Book information

  • Published: December 2008
  • ISBN: 978-0-12-374454-8

Table of Contents
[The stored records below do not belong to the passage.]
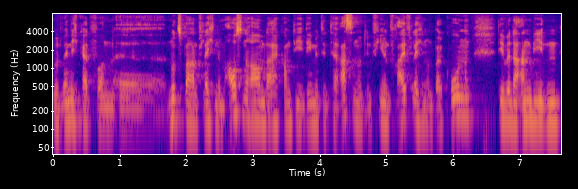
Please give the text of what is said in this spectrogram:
Notwendigkeit von äh, nutzbaren Flächen im Außenraum. Daher kommt die Idee mit den Terrassen und den vielen Freiflächen und Balkonen, die wir da anbieten.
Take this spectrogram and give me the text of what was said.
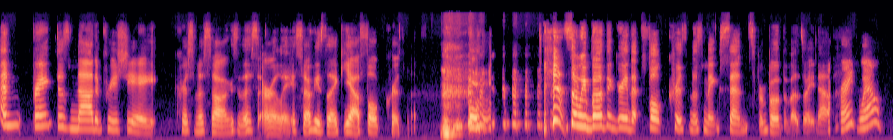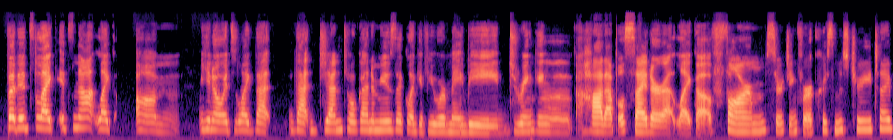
and Frank does not appreciate Christmas songs this early. So he's like, yeah, folk Christmas. so we both agree that folk Christmas makes sense for both of us right now. right. Well, But it's like it's not like um, you know, it's like that that gentle kind of music like if you were maybe drinking a hot apple cider at like a farm searching for a christmas tree type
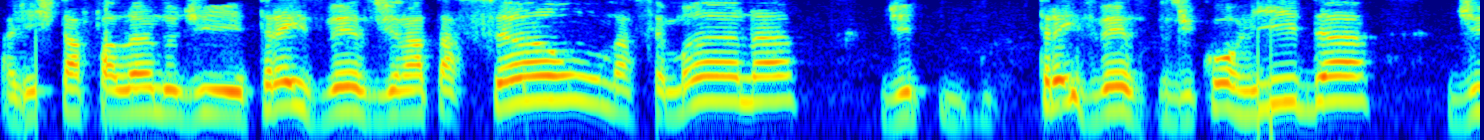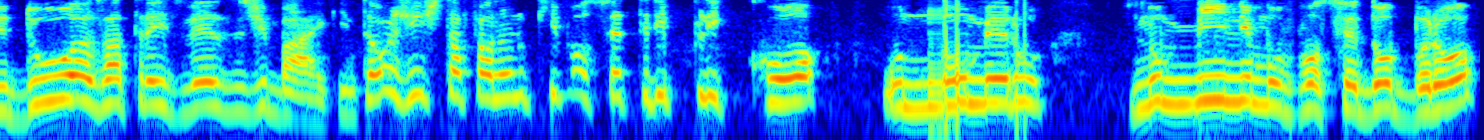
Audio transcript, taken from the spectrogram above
a gente está falando de três vezes de natação na semana, de três vezes de corrida, de duas a três vezes de bike. Então, a gente está falando que você triplicou o número, no mínimo você dobrou,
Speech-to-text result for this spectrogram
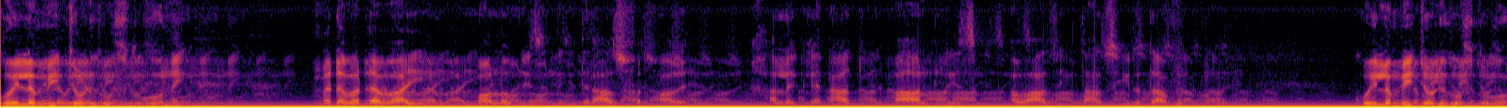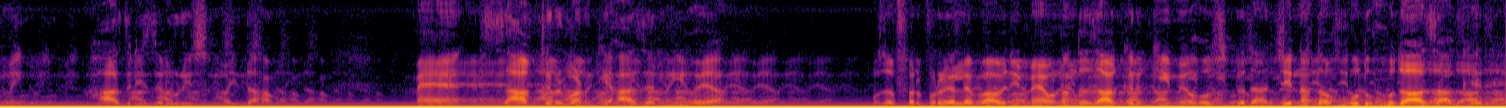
کوئی لمبی چوڑی گفتگو نہیں میرا بڑا بھائی مولوی دی زندگی دراز فرماوے خالق کائنات میں مال رزق آواز تاثیر عطا فرماوے کوئی لمبی چوڑی گفتگو نہیں، حاضری ضروری سمجھدا ہم میں ذاکر بن کے حاضر نہیں ہویا۔ مظفر پور والے باو جی میں انہاں دا ذاکر کیویں ہو سکدا جنہاں دا خود خدا ذاکر ہے؟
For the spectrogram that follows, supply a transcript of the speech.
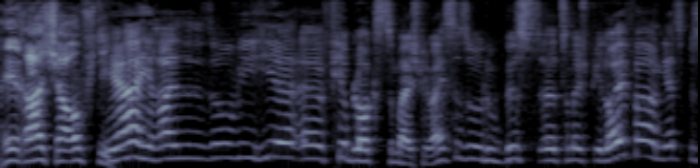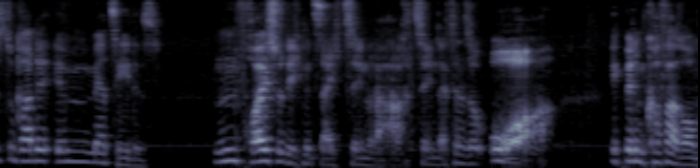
hierarchischer Aufstieg. ja, hier, also so wie hier äh, vier Blocks zum Beispiel. Weißt du so, du bist äh, zum Beispiel Läufer und jetzt bist du gerade im Mercedes. Dann freust du dich mit 16 oder 18, sagst dann so, oh, ich bin im Kofferraum.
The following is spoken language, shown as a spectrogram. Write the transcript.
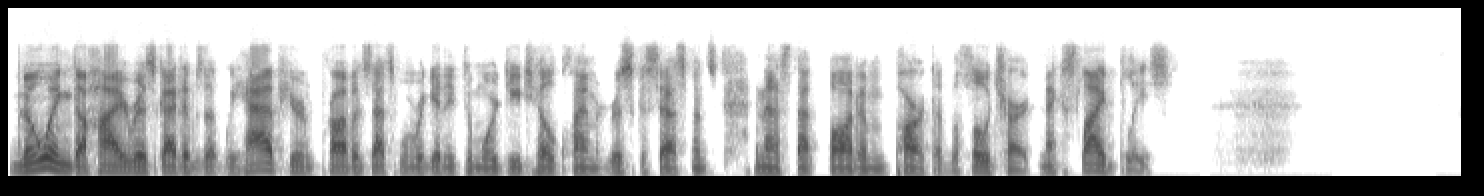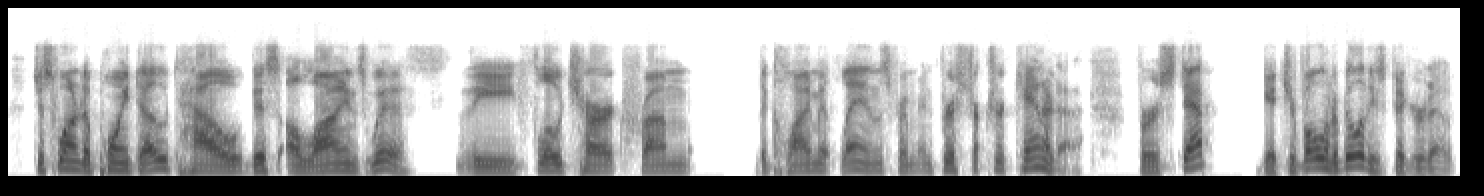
knowing the high risk items that we have here in province, that's when we're getting to more detailed climate risk assessments. And that's that bottom part of the flow chart. Next slide, please. Just wanted to point out how this aligns with the flow chart from the climate lens from Infrastructure Canada. First step, get your vulnerabilities figured out.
1) Comprehensive Phenotyping of Genetically Modified Mice to Identify New Target Disease IndicationsAuthor: Sandra Engle2) Modeling the Repair Process in Multiple SclerosisAuthor: H. Arnett3) Mouse Genetic Models for Individualized Symptomatology of Cancer and Infectious DiseaseAuthor: P. Demant4) New Rodent Models for Obesity, Diabetes, and Metabolic SyndromeAuthor: R. Peterson5) Mouse Models of Huntingdon’s DiseaseAuthor: L. Menalled, M. Chesselet6) Mouse Models for Ocular DiseaseAuthor: L. Molday7) Hyperlipidemia-Induced AtherosclerosisAuthor: A. Daugherty 8) Mouse Models for Mitochondrial DiseaseAuthors: D. Wallace